The U.S. Ninth Circuit Court of Appeals has lifted the last final legal barrier preventing same-sex couples from marrying in Idaho, allowing gay nuptials to begin in the state Wednesday.
A week after its decision against marriage bans in Idaho and Nevada, a three-judge panel on the court issued an order Monday dissolving its stay on the ruling as it pertains to Idaho. The two-page order will be effective Wednesday at 9 am Pacific Time (12 pm local time).
The National Center for Lesbian Rights, which had filed the lawsuit seeking same-sex marriage in Idaho, hailed the move as a positive decision for same-sex couples in the state.
“Today’s order means that two days from now, all Idahoans will have the freedom to marry,” said Shannon Minter, legal director for the National Center for Lesbian Rights. “At long last, all Idaho families will enjoy the dignity, security, and protection that marriage provides.

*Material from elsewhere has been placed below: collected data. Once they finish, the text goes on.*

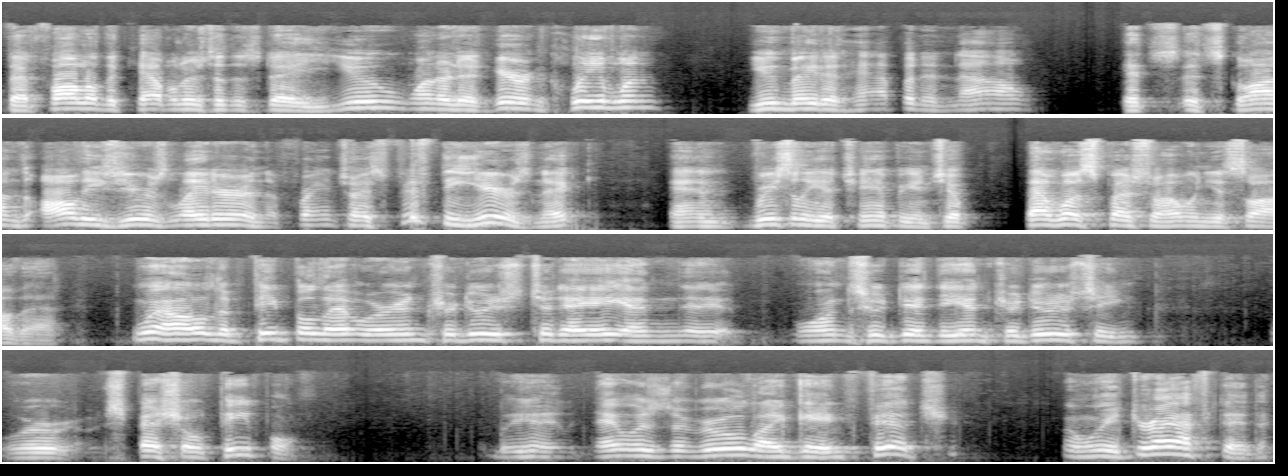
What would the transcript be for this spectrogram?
that follow the Cavaliers to this day. You wanted it here in Cleveland. You made it happen, and now it's it's gone all these years later, and the franchise 50 years, Nick, and recently a championship. That was special when you saw that. Well, the people that were introduced today and the ones who did the introducing were special people. That was the rule I gave Fitch when we drafted.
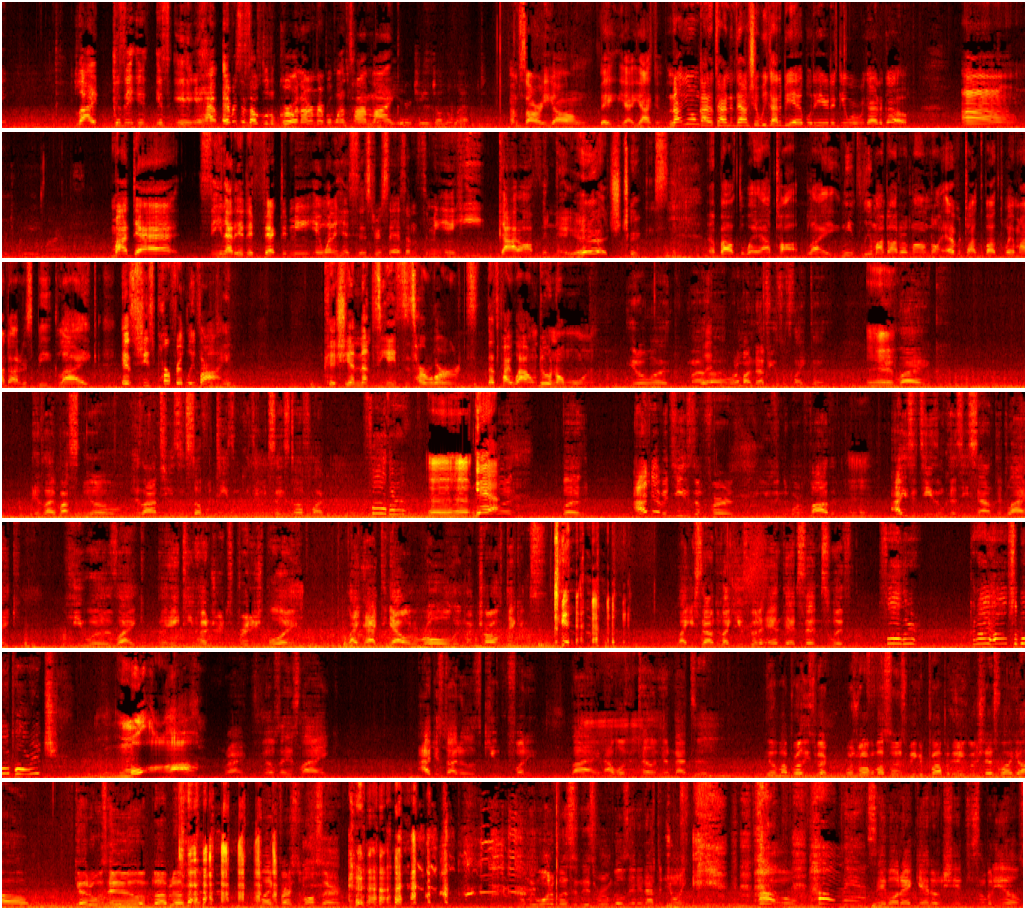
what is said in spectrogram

We thank the brave plaintiff couples who had the courage to challenge these exclusionary laws and congratulate them on this historic victory.”
The Ninth Circuit stay on Idaho same-sex marriages was enacted in May after an initial district court ruling against the state’s marriage law. U.S. Associate Justice Anthony Kennedy issued his own stay last week, but the Supreme Court declined to extend it on Friday and vacated Kennedy’s order.
Prior to the order on Monday, Idaho Gov. Butch Otter, a Republican who’s defending the state’s marriage ban, filed a legal brief asking the Ninth Circuit to keep its stay in place, saying he plans to seek review before the full Ninth Circuit and the Supreme Court. Idaho Attorney General Lawrence Wasden, however, took a non-position on the continuation of the Ninth Circuit due to actions from the Supreme Court.
Although the Ninth Circuit had initially, and unexpectedly, initially dissolved its stay last week by issuing the mandate on its ruling the same day it ruled against the same-sex marriage bans in Idaho and Nevada, the court later recalled this action after Kennedy issued his stay.
When the Supreme Court acted again to dissolve its stay late Friday, some legal observers expected the Ninth Circuit act immediately to reissue its mandate, but nothing came down. The order dissolving the stay was finally issued on Monday after the National Center Lesbian Rights requested that the Ninth Circuit make final its ruling against the state’s marriage law.